Since Week 3 and that offer I have come to realize something and it has been on my mind since. I have made my job hunting activities so open and visible to people, what will happen and what will people think of me if I don’t secure a job? Of course it is inevitable that people will start to wonder why people don’t want me. What will happen if I get a job and then it doesn’t work out? What if I can’t cope? What if …..? What if…..? So many what ifs? I have asked myself if writing this blog was the sensible thing to do in the first place and how can I stop without any negative impact.

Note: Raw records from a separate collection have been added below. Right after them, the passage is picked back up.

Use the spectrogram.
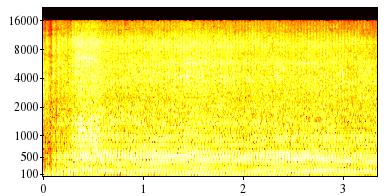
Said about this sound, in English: You can tell we're in an Italian city, all the mopeds.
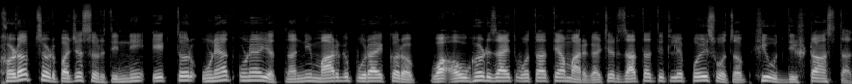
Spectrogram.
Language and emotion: Goan Konkani, neutral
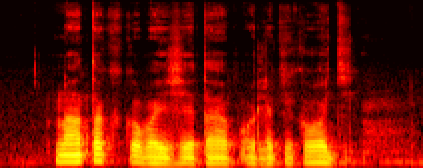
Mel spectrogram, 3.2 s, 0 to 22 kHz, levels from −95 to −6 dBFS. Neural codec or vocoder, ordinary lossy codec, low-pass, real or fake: vocoder, 44.1 kHz, 128 mel bands every 512 samples, BigVGAN v2; none; none; fake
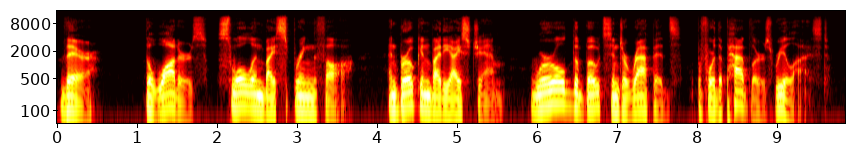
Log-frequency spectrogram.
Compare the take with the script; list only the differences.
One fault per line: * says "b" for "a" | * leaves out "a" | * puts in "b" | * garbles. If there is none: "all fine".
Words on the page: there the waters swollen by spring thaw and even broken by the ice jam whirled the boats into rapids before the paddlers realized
* leaves out "even"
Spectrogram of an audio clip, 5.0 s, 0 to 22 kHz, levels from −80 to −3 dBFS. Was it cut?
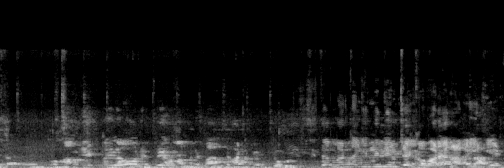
yes; 1 cut; at 3.5 s

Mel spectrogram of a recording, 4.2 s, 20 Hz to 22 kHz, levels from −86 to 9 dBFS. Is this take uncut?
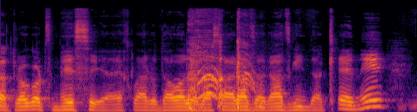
yes; 0 cuts

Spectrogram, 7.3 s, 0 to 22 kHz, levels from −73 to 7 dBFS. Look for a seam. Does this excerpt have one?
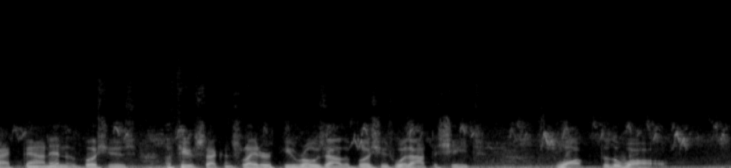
no; 0 cuts

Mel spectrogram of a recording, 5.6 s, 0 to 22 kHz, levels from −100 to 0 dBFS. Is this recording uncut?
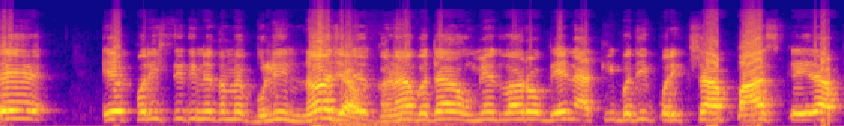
no; 1 cut; at 2.5 s

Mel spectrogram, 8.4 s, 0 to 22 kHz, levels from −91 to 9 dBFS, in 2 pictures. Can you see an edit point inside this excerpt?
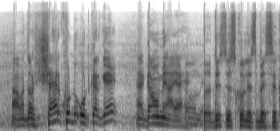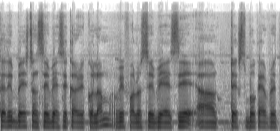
yes; 1 cut; at 2.9 s

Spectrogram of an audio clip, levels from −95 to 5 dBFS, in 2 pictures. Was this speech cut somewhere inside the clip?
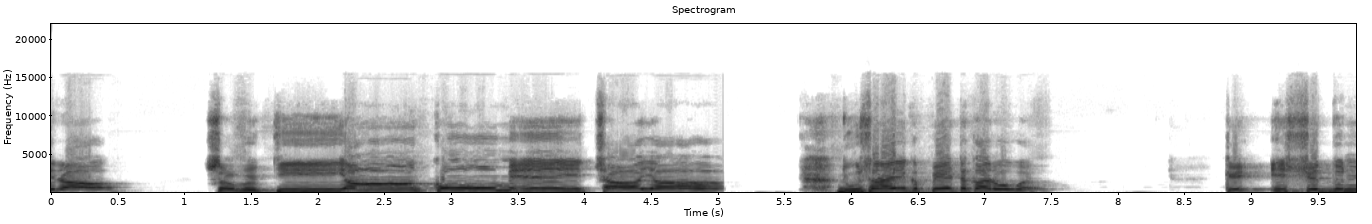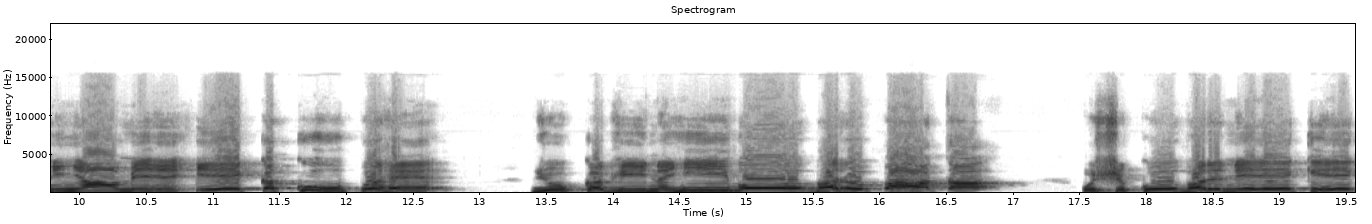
yes; 1 cut; at 5.0 s

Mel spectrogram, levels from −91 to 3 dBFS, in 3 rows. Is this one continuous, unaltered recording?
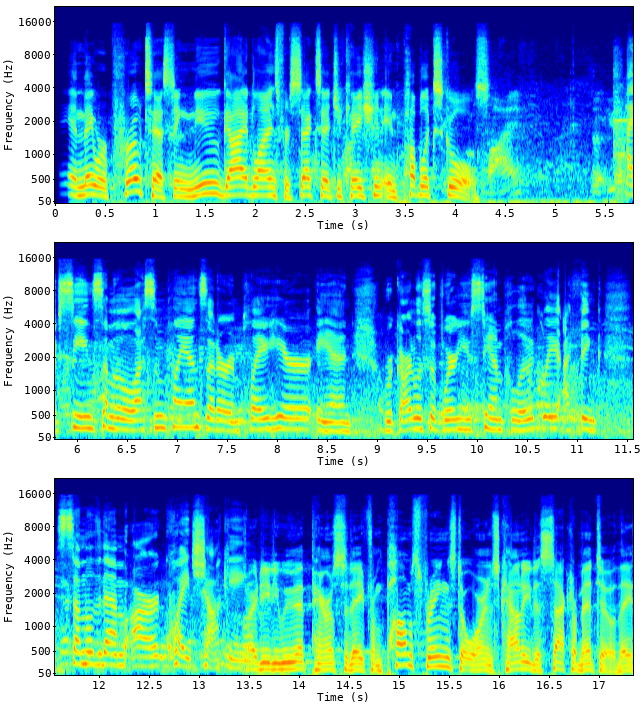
yes; 0 cuts

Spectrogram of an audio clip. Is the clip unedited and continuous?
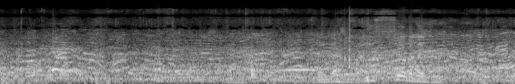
yes; 0 cuts

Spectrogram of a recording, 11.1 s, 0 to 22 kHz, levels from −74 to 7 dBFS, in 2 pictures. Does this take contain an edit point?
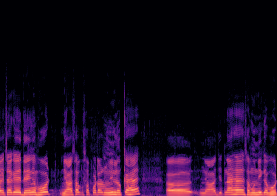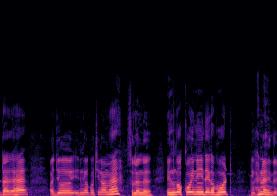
no; 0 cuts

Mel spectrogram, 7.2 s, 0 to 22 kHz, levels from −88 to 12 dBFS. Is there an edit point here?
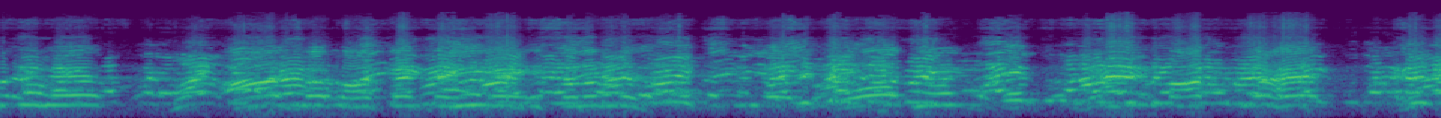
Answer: no; 0 cuts

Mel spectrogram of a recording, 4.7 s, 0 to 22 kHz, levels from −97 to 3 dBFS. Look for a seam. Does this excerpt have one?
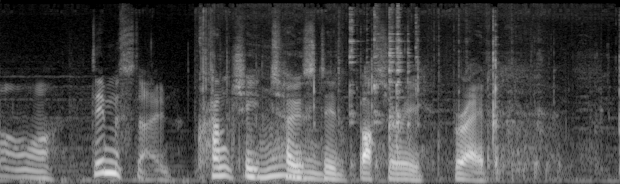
yes; 2 cuts; at 1.5 s, 3.3 s

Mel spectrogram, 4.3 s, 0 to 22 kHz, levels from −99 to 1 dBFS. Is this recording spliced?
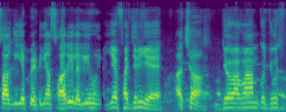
yes; 1 cut; at 1.5 s

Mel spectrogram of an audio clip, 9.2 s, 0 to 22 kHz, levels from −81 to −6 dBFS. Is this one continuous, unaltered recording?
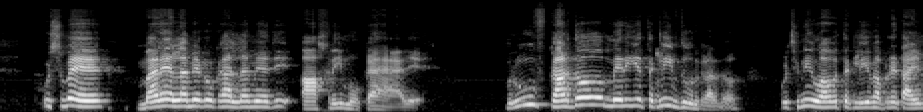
yes; 0 cuts

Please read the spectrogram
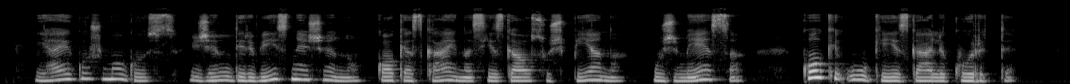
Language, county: Lithuanian, Klaipėda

Then I looked at the positives of the blog. The blog almost became my CV, the opportunities it created for me, not only actual jobs, but further discussions to take my career in a different direction have been constant throughout the last six and a bit weeks. Some are not for me, others have been too much for me i.e. I didn’t think I was ready or not likely to meet the expectations of role. Some have been great but the salary or rate and location hasn’t worked well. Others still haven’t mature yet and may or may not at all.

The blog has given me so many new perspectives on things; it has taught me some huge lessons about the market and the ability (or lack of) of the many practitioners in it; good and bad. It has made me think and be more reflective about what I want and what I can do. The good thing is that all of the lessons learned will be taken into my next job and built upon and shared with my colleagues, hopefully adding value at each step. This whole journey has taught me so much and no matter what, I expect I will still continue to blog in such a manner going forward.

This quest, this journey so far has been very emotional; worrying, stressful, annoying, humbling, inspiring, enjoyable, amusing. I have to this point, every step of the way enjoyed it immensely and I have made some terrific new friends.

Music of Day 32 – Daydream Believer by The Monkees – very loud and singing on the train!!! Oh yes I did! And others joined in!

How much visibility do you want / need when Job Hunting?

On Day 30 I got the call I was waiting for (and dreading!).

Today I accepted a job. I start 1st October 2010.

THANK YOU EVERYONE